You know that feeling you have when you’re climbing about on the rooftops of Ghent, with Death right behind you? That’s The Demons of Ghent, the second of Helen Grant’s Flemish trilogy. It’s that strange thing, the perfect book, both extremely soothing and calm (I suspect it’s the Flemish aspect), and heart-stoppingly scary.
Climbing to the top of buildings and walking across whole city blocks is frightening enough on its own, without adding a stalking monster who kills people. Someone you might encounter as you run along some vertigo-inducing parapet or other narrow strip of roof. Add rain or darkness, and it’s almost heaven. (If you’ve been good. If not, it will be the other place.)
Veerle has had to move from the small village that she loved and knew so well, and is forced to live with her father and his new – pregnant – wife, who resents her presence. Not happy at school, Veerle bunks off, and meets Bram, another desirable young man (Kris seems to have dropped out of sight, to begin with), who is into rooftops.

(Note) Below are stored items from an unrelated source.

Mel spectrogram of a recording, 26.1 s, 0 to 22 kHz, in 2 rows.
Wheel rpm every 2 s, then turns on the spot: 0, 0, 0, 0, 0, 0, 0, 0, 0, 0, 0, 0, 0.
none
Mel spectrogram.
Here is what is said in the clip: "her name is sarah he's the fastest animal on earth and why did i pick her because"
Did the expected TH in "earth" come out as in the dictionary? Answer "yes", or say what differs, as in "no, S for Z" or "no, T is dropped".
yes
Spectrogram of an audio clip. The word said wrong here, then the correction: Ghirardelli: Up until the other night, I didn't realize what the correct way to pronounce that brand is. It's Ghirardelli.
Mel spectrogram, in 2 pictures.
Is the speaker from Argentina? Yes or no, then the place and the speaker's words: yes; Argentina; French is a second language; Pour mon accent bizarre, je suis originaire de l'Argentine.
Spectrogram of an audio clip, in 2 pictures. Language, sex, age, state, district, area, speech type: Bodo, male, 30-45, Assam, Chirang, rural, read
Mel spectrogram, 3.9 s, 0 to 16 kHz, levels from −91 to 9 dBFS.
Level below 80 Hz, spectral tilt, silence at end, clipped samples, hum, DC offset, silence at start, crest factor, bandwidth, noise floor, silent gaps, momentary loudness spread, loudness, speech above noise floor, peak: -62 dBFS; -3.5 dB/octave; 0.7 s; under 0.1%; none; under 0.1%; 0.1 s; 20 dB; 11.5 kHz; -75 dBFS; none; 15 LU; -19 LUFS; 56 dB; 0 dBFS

People are dying, though. ‘Suicides’ jumping off houses. And Ghent natives are seeing ‘demons’ on the rooftops at night. As an outsider Veerle finds this rather odd.

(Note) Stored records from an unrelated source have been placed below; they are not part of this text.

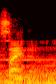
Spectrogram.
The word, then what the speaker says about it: Cyno: So I can type in CYNO, because that's what a Sino is spelled like.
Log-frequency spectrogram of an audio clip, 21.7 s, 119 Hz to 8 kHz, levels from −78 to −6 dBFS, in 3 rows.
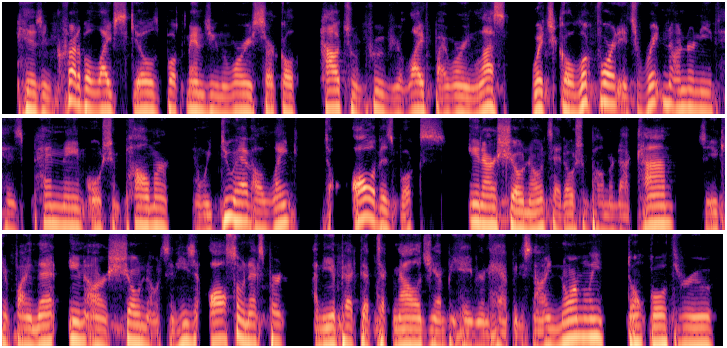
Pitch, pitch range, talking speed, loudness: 130 Hz, 115-145 Hz, 210 wpm, -22 LUFS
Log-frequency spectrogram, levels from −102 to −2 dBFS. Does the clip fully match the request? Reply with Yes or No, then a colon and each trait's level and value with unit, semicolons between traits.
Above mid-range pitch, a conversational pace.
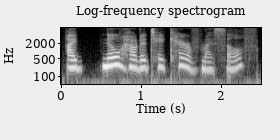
Yes: high, 225 Hz; average, 190 wpm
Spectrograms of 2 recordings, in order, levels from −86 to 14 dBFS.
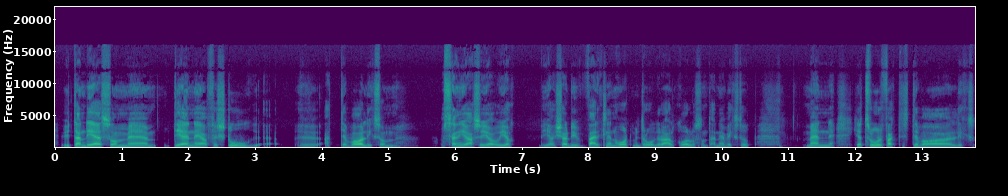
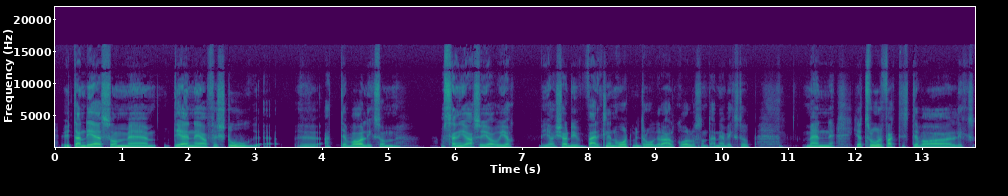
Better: second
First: thin; somewhat; fading below 350 Hz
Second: none

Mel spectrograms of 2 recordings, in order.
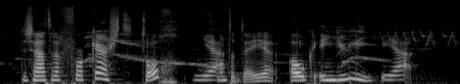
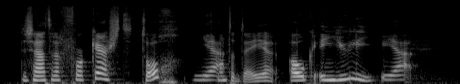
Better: second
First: animal sounds; noticeable; throughout; 20 dB below the speech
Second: none

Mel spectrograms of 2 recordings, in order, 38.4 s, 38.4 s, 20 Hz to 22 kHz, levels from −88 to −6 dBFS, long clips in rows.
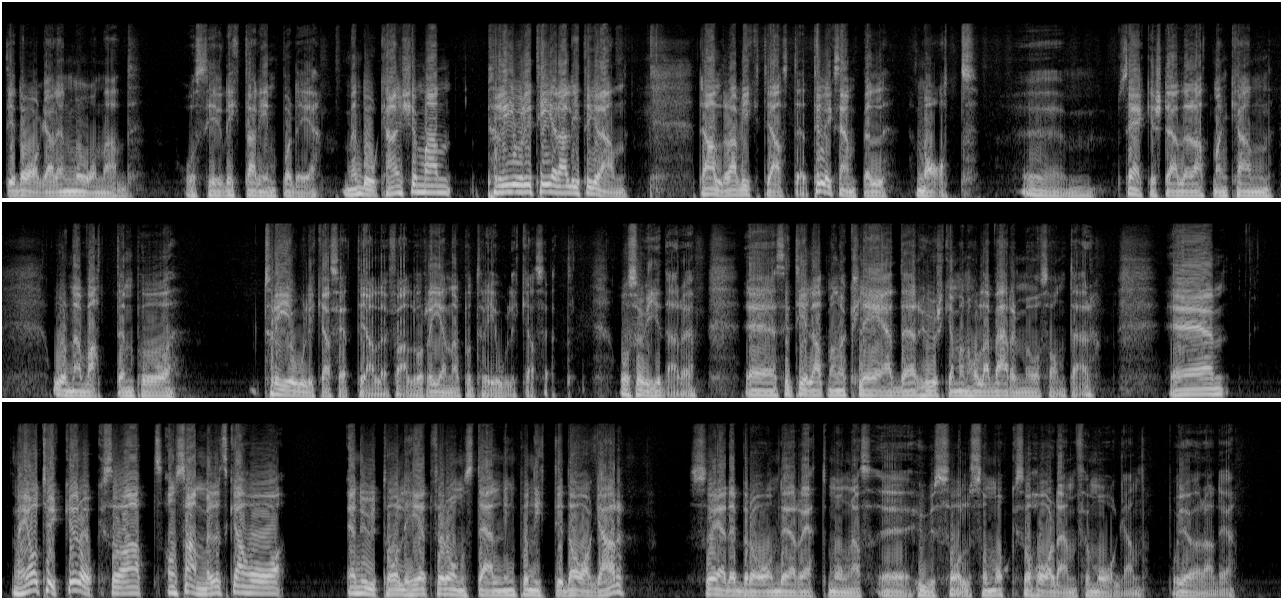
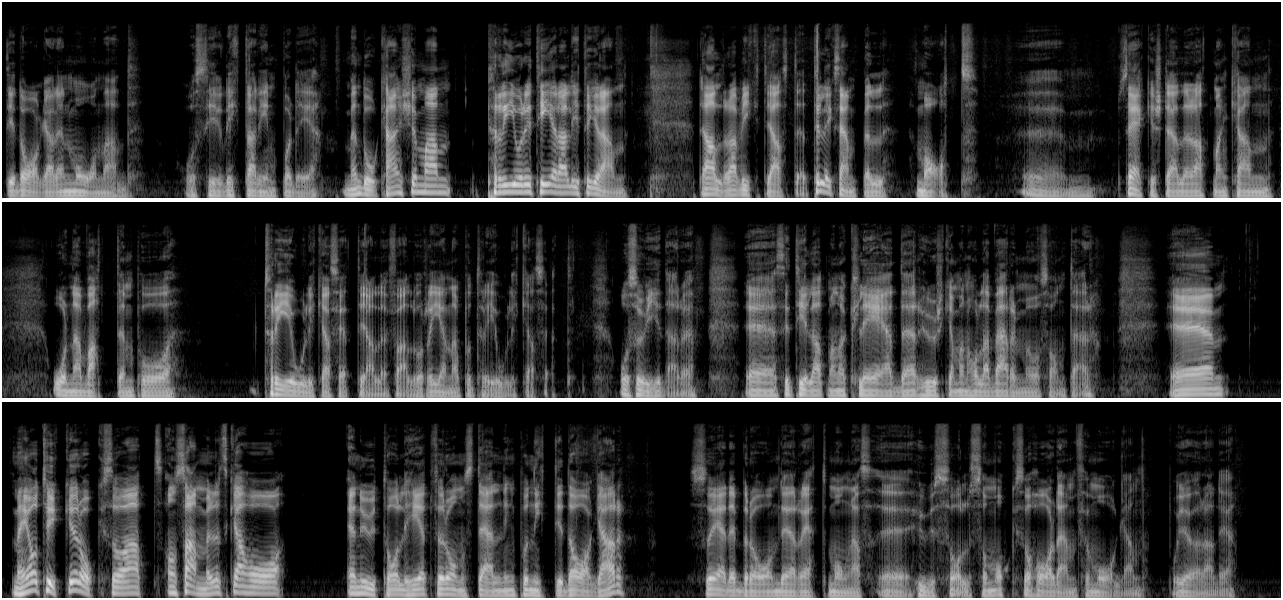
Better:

Until the day she comes across someone whom she thought was dead and it all goes horribly wrong. It’s tough being wanted by two handsome young men all at once, as well as having Death turn up wherever you go.
I’m wondering if we will ever have an explanation, or if Veerle will keep putting herself in danger until it’s too late? Are the odd things that happen to her connected, or is she just prone to meeting new monsters at every new turn?
Helen writes so naturally that you can’t really see how she pulls it off. And although the reader screams at Veerle not to do whatever she has in mind to try next, it makes for surprisingly comfortable reading. Yes, Death and vertigo are both scary, but there is an intrinsic calm to this Flemish life.
Comfy horror. I love it!